We don’t know for sure that Henry had an affair with Anne Stafford or Anne, Lady Hastings as she was by that time but we do know that it caused a huge scandal and that Catherine of Aragon lost her temper with Henry as a consequence.

The story is as follows.  Catherine was pregnant with her first child.  Caring royal husbands did not, apparently, sleep with their wives.  They showed their love and consideration by getting themselves a mistress.  Both Anne Stafford and her sister Elizabeth were ladies-in-waiting which turned out to be Henry’s preferred hunting ground for mistresses. Elizabeth, who was one of Catherine’s favourite ladies, became suspicious and notified her brother, the duke of Buckingham, that Anne was involved with the king.

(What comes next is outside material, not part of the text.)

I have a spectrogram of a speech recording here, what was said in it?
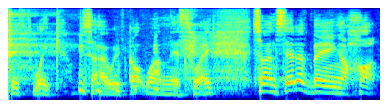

Chapuys, the imperial ambassador, tells the tale that the duke of Buckingham did not take kindly to the king pawing his sister even if he was the king, after all he was only a jumped up Tudor whilst Anne had good Plantagenet blood.   The duke of Buckingham arrived on the scene and took up his argument with Sir William Compton who is thought to have been acting as an intermediary for the king. At the very least there were harsh words.  There were certainly raised voices. Henry was not amused by the furore, especially when Buckingham took himself off in a huff and Lord George Hastings, Anne’s spouse, was summoned by his brother-in-law to deal with his errant wife.  Hastings’ response was to send Anne to a nunnery some sixty miles from court whilst Sir William Compton was forced to take the sacrament swearing that he hadn’t had his way with Anne. Clearly Hastings didn’t feel it appropriate to accuse his monarch of any underhand behaviour and let’s remember this Lord Hastings was the grandson of the man who Richard III had summarily executed.

Henry in the meantime seems to have had a bit of a major sulk as he reacted by  banishing Elizabeth Stafford from court.  It was this exile of her favourite snooping lady-in-waiting that caused Catherine of Aragon to become “vexed” with her husband.  According to Chapuys she “wept and ranted.” She might not have been terribly amused about his infidelity either but kings weren’t noted for their uxoriousness in those days.

Just to complicate things even further it would appear that Anne Stafford and Sir William Compton did have something of an understanding.  He left her land in his will and required that she be included in the prayers said for his family.

And yet, it would appear that whatever was going on behind the scenes that Anne and Lord George Hastings were happy enough in their union if their exchange of letters is anything to go by.  They also had seven children.

Hart, Kelly. (2009) The Mistress of Henry VIII. Stroud: The History Press